To the right you'll find assorted study resources grouped fairly randomly.
Below I've spelled out some of the fundamental precepts I live by as a musician.
I hope you find here something useful, interesting, debatable, indefensible. Enjoy...
• Music begins in silence; every note must have a meaning, add something critical to the total sound.
• Aside from the content we must imagine the architecture of 8 bars, a chorus, a solo, a song, a set, an entire concert: Where are we in the overall arc at this moment? What does the music need?
• Listening = 80% ; attention to yourself = 20%
• Consider your role; everyone must contribute and support creatively;
sometimes that means not playing.
• It is fundamental to have memorised/internalised the melody, the harmony,
• If you cannot play without the support of another musician neither you nor
he/she can enter completely in the musical moment.
• Irrespective of style there must be a common language across all the instruments in the group.
It doesn't matter what genre, what instrumentation, what type of performance. With these priorities you will allow the opportunity for MUSIC to happen, to feel connected to the other musicians, for the audience to connect with you.

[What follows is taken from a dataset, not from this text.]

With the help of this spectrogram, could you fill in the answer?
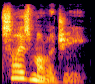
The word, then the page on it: seismology: British English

Humans have a fundamental need for this connection; to be taken (even for a moment) on a journey away from the self-obsessed conscious mind, then to return feeling changed in some way. This is our role as musicians.
Some favourite quotes...
I began to understand art as a kind of black box that the reader enters. He enters in one state of mind and exits in another... What's important is that something undeniable and non-trivial happens to the reader between entry and exit.
Human speech is like a cracked kettle on which we tap crude rhythms for bears to dance to, while we long to make music that will melt the stars.
Gustave Flaubert (Madame Bovary)
Art arises where the arbitrary and the predictable are superseded by unpredictable inevitablility.
All my life I have sought the essence of flight. Flight, pure joy!
Every word is like an unnecessary stain on silence and nothingness
...where virtuosity within sentences meets the unplannable energy of the imagination, harnesses it to a narrative and enacts an entirely new and exhilarating occurrence dedicated to renewal.
Music doesn't come from music.
...in the midst of an age of 'work', that is to say, of hurry, of indecent and perspiring haste, which wants to 'get everything done' at once, including every old or new book: this art [philology] does not so easily get anything done, it teaches to read well, that is to say, to read slowly, deeply...
The great American educational philosopher John Dewey wrote in the early 20th century that "self-realisation is the goal" of education, "creating desire for continued growth", not the mere acquisition of knowledge and information.